Classes at Woodworking in America I’ll be teaching three classes at Woodworking in America and moderating a roundtable discussion amongst the leading planemakers of the day. Raney Nelson, who is one of the three principals at Crucible, will also be teaching classes. Check out his classes here. Here are the official descriptions of my classes:
Nails & the Decline of Western Civilization Class Times: Friday, 8:30 a.m. – 10:30 a.m. In the early 19th century, nails represented one-half of one percent of the country’s GNP. That percentage is equivalent to everything that everyone in the country today spends on computers and personal technology in a year (a lot). This country was built with nails. But about 1860, something horrible happened: Nails became terrible, and furniture makers rightly turned their backs on this once-critical fastener. What happened? And what can we do to restore the nail to its rightful place in the shop and as a historical hero? It’s easier than you think. Come learn everything you need to know about nails.

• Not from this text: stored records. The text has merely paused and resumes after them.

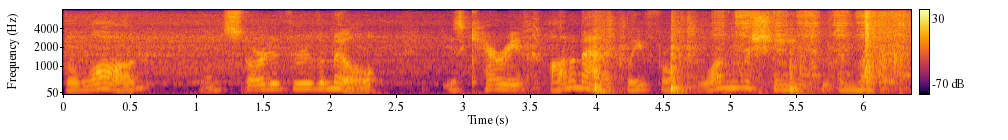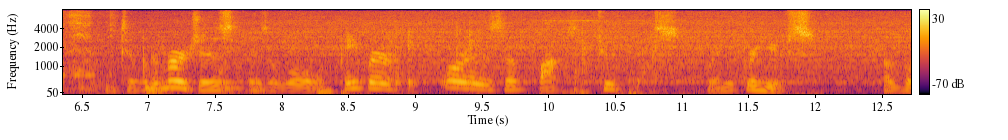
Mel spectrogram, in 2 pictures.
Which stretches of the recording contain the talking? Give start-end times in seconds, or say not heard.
0.0-12.6.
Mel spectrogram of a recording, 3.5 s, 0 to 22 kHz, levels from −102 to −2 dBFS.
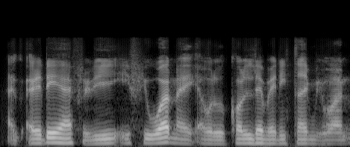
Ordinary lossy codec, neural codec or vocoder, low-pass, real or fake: none; codec, 16 kHz, 1 kbps, X-Codec, HuBERT features, trained on LibriSpeech; none; fake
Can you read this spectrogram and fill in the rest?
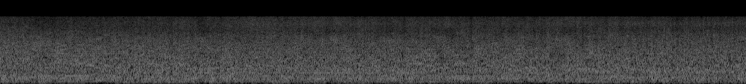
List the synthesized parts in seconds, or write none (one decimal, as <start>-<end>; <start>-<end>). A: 0.4-1.2; 1.8-6.3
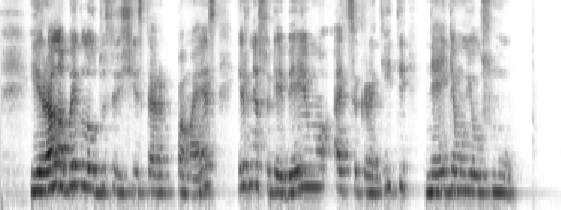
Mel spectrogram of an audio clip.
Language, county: Lithuanian, Kaunas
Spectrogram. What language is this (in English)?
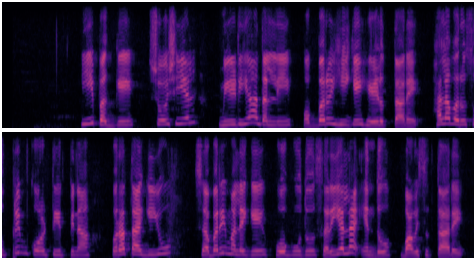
Kannada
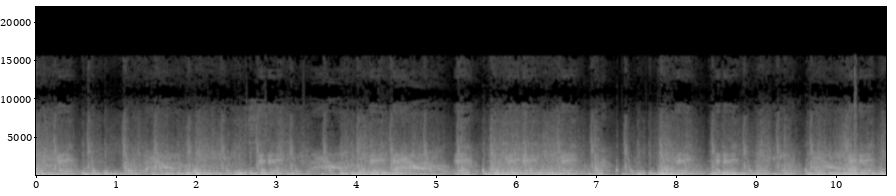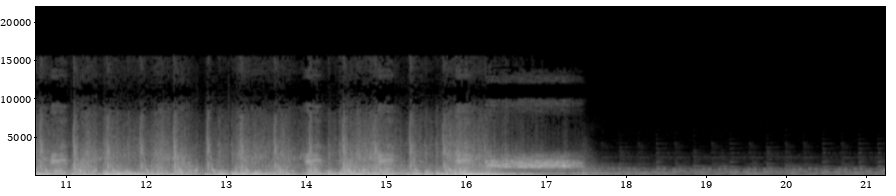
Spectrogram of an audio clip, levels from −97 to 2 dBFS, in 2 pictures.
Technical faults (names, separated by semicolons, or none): chunks out of order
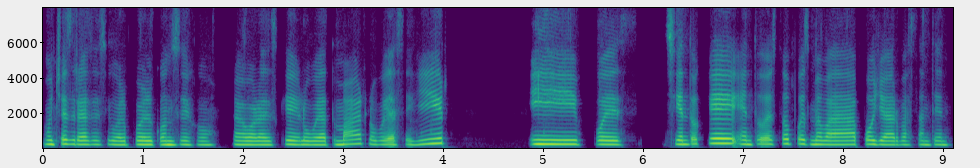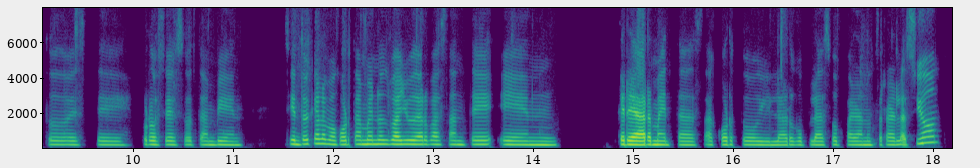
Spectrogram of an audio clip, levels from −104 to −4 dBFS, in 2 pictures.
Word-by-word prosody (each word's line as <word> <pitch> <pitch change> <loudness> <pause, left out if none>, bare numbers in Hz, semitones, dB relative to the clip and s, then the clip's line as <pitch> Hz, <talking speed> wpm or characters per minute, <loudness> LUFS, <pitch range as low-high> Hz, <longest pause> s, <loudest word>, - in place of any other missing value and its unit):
Muchas 230 +1 0
gracias, 220 -1 -2
igual 205 -1 -1
por 215 +2 -1
el 210 -1 +3
consejo. 205 -1 -2
La 210 -2 -1
verdad 205 0 +2
es 205 0 -5
que 220 0 -1
lo 210 - +1
voy 205 0 +1
a 205 - +1
tomar, 230 +5 -2
lo 225 - -6
voy 215 0 -4
a - - -1
seguir 245 +8 -1 0.8
y, 235 -1 +5
pues, 215 -2 0 0.4
siento 230 +1 -2
que 280 0 +7
en 225 -1 0
todo 120 - -3
esto, 260 - -2
pues, 245 -1 -3
me 220 0 +1
va 215 0 +1
a - - 0
apoyar 215 -2 -1
bastante 210 0 -8
en 205 -1 -6
todo 210 +1 -6
este 200 -2 -7
proceso 210 -1 -3
también. 200 -1 -3 0.4
Siento 235 0 +1
que 265 - -5
a 265 - +3
lo 260 - +2
mejor 220 -2 0
también 230 0 +2
nos 235 0 +2
va 230 - +5
a - - +8
ayudar 225 0 +3
bastante 220 0 -3
en 205 -3 0 0.6
crear 215 -2 +9
metas 200 -2 0
a - - -6
corto 205 0 -3
y 195 -1 -1
largo 195 +1 -2
plazo 200 +1 -4
para 200 0 -3
nuestra 200 +1 -3
relación. 295 +10 -1
210 Hz, 190 wpm, -25 LUFS, 205-225 Hz, 0.8 s, crear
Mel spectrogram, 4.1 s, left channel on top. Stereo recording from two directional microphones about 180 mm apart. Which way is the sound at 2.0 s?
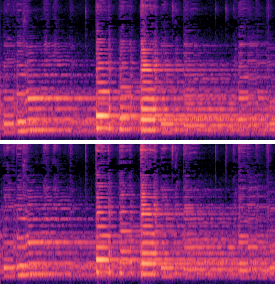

The Roman Workbench – How does it Work? Class Times: Sunday, 8:30 a.m. – 10:30 a.m. The Romans (or perhaps the Greeks) invented the woodworking bench, and this robust and simple design lasted more than 1,500 years. Then the form disappeared. Christopher Schwarz has spent years studying benches, and he’s built two of the most famous Roman-style workbenches: one from 79 AD that was shown at Herculaneum, and another from 1505 that was both the last Roman bench and the first modern one – a fascinating example. During this session, Chris takes you on a tour of how these two benches work and shares his thoughts on why they have survived in isolated pockets of civilization, such as Estonia and rural Maine. Participants will even get the opportunity to try the benches for themselves.
Build a Chair without Chairmaking Tools Class Times: Sunday, 11:00 p.m. – 1:00 p.m. Many woodworkers are put off by chairmaking because you typically need a lot of specialty tools, green wood and skills that are outside of the typical garage workshop. For the last 12 years, Christopher Schwarz has been developing a number of techniques and joints that allow the typical entertainment-center-building woodworker to make a traditional chair without investing in a lot of new tools, having to take a week-long class or having to chop down a tree. If you own a jack plane, a brace and a spokeshave you are almost there. Come see.
Planemaker’ Roundtable Class Times: Saturday, 1:30 p.m. – 3:30 p.m. The plane is one of the fundamental tools of woodworking – even if you use machines, you likely pull out a block plane from time to time. In this roundtable discussion, Christopher Schwarz moderates a discussion of handplanes in the modern shop. With Konrad Sauer, Raney Nelson, Caleb James, Terry Saunders of Lee Valley, Thomas Lie-Nielsen of Lie-Nielsen and more.
Somehow all of this will happen, and it will be as mind-blowingly awesome as it always has been for the last eight years. So if you are in Covington next week, please stop by the booth and say hello.